Some example methods being described here, it is understood that one or more example methods may be used in combination and/or repetitively to produce multiple options and functionalities for users of communications devices. Example methods may be performed through proper computer programming or hardware configuring of networks and communications devices to receive augmented reality, origin, and limitation information and act in accordance with example methods, at any number of different processor-based devices that are communicatively connected. Similarly, example methods may be embodied on non-transitory computer-readable media that directly instruct computer processors to execute example methods and/or, through installation in memory operable in conjunction with a processor and user interface, configure general-purpose computers having the same into specific communications machines that execute example methods.
It will be appreciated by one skilled in the art that example embodiments may be varied through routine experimentation and without further inventive activity. For example, although a direct image analysis may be used to determine useable anchors in visual real-world media to be augmented, it is understood that distinct analysis and input may be used to determine augmented reality performance in auditory, video, or other perceivable media.

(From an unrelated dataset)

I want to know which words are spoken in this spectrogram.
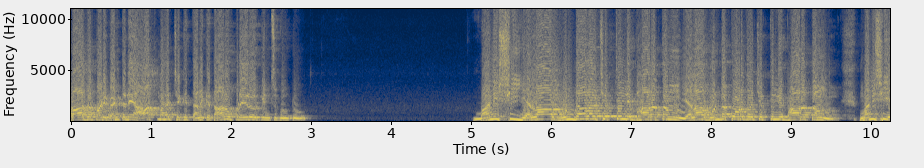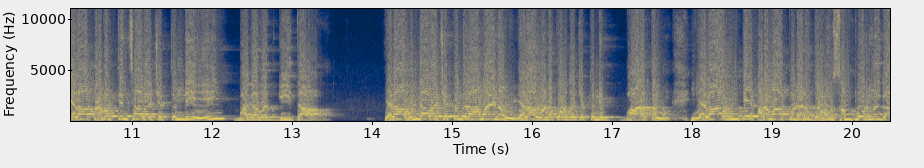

Variations are not to be regarded as departure from the spirit and scope of the exemplary embodiments, and all such modifications as would be obvious to one skilled in the art are intended to be included within the scope of the following claims.